In 2020-2022, the Social Survey Research Center of the Institute of Philosophy and Sociology – BAS has implemented a research project on the processes of public opinion formation and the possibilities to improve through mathematical modeling the sociological tools for predicting the development of public attitudes on important issues for Bulgarian society.

One of the focuses of the project is the processes of formation of electoral attitudes and electoral behavior. For the purposes of the project, a post-electoral survey was conducted in 2022, which took the form of a methodological experiment. Two separate studies were implemented in parallel – with the same research instruments but in two methodological formats: a nationally representative survey (standardized interview) and an online survey using the method of “respondents”.

Comparing the estimates of the two surveys shows conclusively that when studying electoral attitudes, it is imperative to work to the highest methodological standards, a key aspect of which is the construction of a representative sample. The comparison shows that when working with a representative sample, on the one hand, and by the method of respondents, on the other, empirical estimates of the same events, at the same point in time, paint a radically different picture of the process under study. We point out this fact in order to stress, first of all, the importance of the respondents’ selection procedure for electoral research but also to draw attention again to the fact that the method of “respondents” leads to incorrect, false reconstructions of social reality as a whole. The “respondents” are usually persons who have a direct interest or are strongly involved in the issue under discussion. This bias and pre-commitment makes them partial to the topic, which is why the processes and phenomena under study receive a hyperbolized, unreal reconstruction that is not adequate to the actual parameters of the processes and phenomena under study.

The conducted methodological experiment shows that electoral attitudes are formed under the influence of a complex set of factors.

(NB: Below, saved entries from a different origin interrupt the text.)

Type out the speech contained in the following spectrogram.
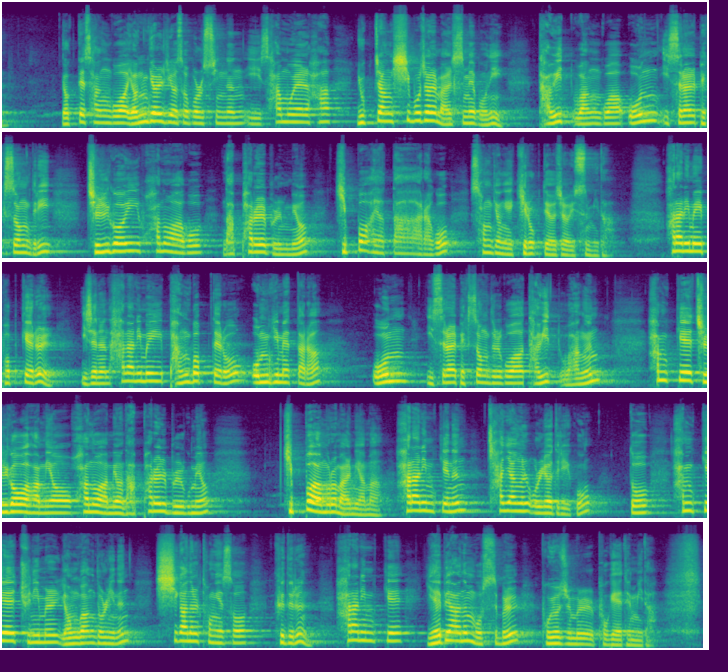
역대상과 연결지어서 볼 수 있는 이 사무엘 하 6장 15절 말씀에 보니 다윗 왕과 온 이스라엘 백성들이 즐거이 환호하고 나팔을 불며 기뻐하였다라고 성경에 기록되어져 있습니다. 하나님의 법궤를 이제는 하나님의 방법대로 옮김에 따라 온 이스라엘 백성들과 다윗 왕은 함께 즐거워하며 환호하며 나팔을 불구며 기뻐함으로 말미암아 하나님께는 찬양을 올려드리고 또 함께 주님을 영광 돌리는 시간을 통해서 그들은 하나님께 예배하는 모습을 보여줌을 보게 됩니다.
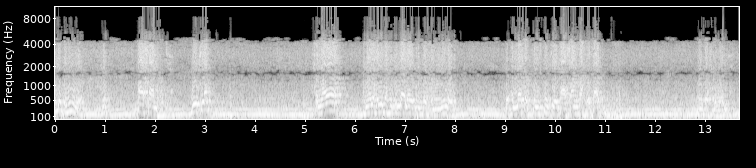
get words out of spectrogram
یہ تو نہیں ہوگا آسان ہو جائے۔ یہ کیا؟ سمایا ہمارے حضرت رحمۃ اللہ علیہ کو سمجھنے لگے تو اللہ تک پہنچنے کی ایک آسان کا ہوتا ہے میں تو سمجھائیے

The data show that television is the factor with the strongest influence on the formation of electoral attitudes. The next most powerful factor is politicians and their public appearances. In particular, politicians’ television appearances (participation in news, current affairs programmes and talk shows) have an exceptional potential to influence the formation of electoral attitudes. The next most important factor is social networks – Facebook, Twitter, TikTok, Instagram, etc. Also significant are such factors as radio, electronic versions of print media, print media (their paper version) and other news sites and portals, and the comments of public experts. One should not underestimate the trust circle factor – these are the closest friends, relatives, colleagues whom one trusts and with whom one shares opinions on current issues. The data also show that electoral attitudes are significantly influenced by electoral polls – especially those whose results are announced in the last two weeks before election day.

According to a methodological experiment conducted in 2022 by the Social Survey Research Center at the Institute of Philosophy and Sociology – BAS, the interest of the Bulgarian voter in electoral surveys is moderate: 13.6% follow the announcement of results of electoral surveys very often, 40.4% – often, 24.3% – relatively rarely, and 21.7% – very rarely.

In terms of generating electoral forecasts, it is important how voters participate in the conducted electoral surveys. The data show that participation in this kind of studies is perceived responsibly and with understanding. However, it is worrying that 28% of respondents to electoral surveys deliberately mislead researchers by reporting false electoral intentions. One of the reasons for this is ignorance of how electoral survey data is used. The other reason is the fundamental belief that it is incorrect to ask voters such a question.

And yet, the Bulgarian voter is largely influenced by the announced results of the electoral polls. Around 30% of potential voters say that if the electoral polls show a low electoral strength of the party they sympathise with, they will change their voting intention and shift their vote to a party that has higher electoral chances. This confirms findings from political and electoral analyses over the last ten years and more, according to which about one third of potential voters in the country are undecided – they have no permanent political representation and look for a new favourite at each new election. In order to orient themselves in the real strength of new political entities, voters need information. They get this mainly from the media and the media appearances of political leaders. Voters also turn to electoral surveys in search of information, drawing from them specific information both about the political subject itself and about its electoral strength and positioning in the general political context.

The interest of potential voters in the results of the electoral surveys is conditioned by the desire to get a preliminary idea of the electoral weight of the political subjects participating in the elections, including the party they sympathize with and for which they are psychologically ready to vote. The methodological experiment confirmed the hypothesis that a third of voters (mostly those without lasting political sympathies, hesitant and seeking representation in any emerging political player) hope to learn from the electoral surveys which party emerges as the winner of the elections. This phenomenon has been described in the sociological literature as the “spiral of silence” (Elizabeth Noelle) but remains underestimated in political analysis in this country. Our experiment raises again the issue of “silent” voters who wait until the last moment to know who the winner will be and cast their vote for him. This phenomenon is psychological – people want to join the winner and do not want to associate with the losers in the political game. Thus, in the end, it turns out that the “silent” voters determine the outcome of the elections because their votes tip the scales in one direction or another. This affects the actual votes received by the parties occupying the top places in the electoral rankings but it also determines the fate of those parties that are on the edge of around 4 percent.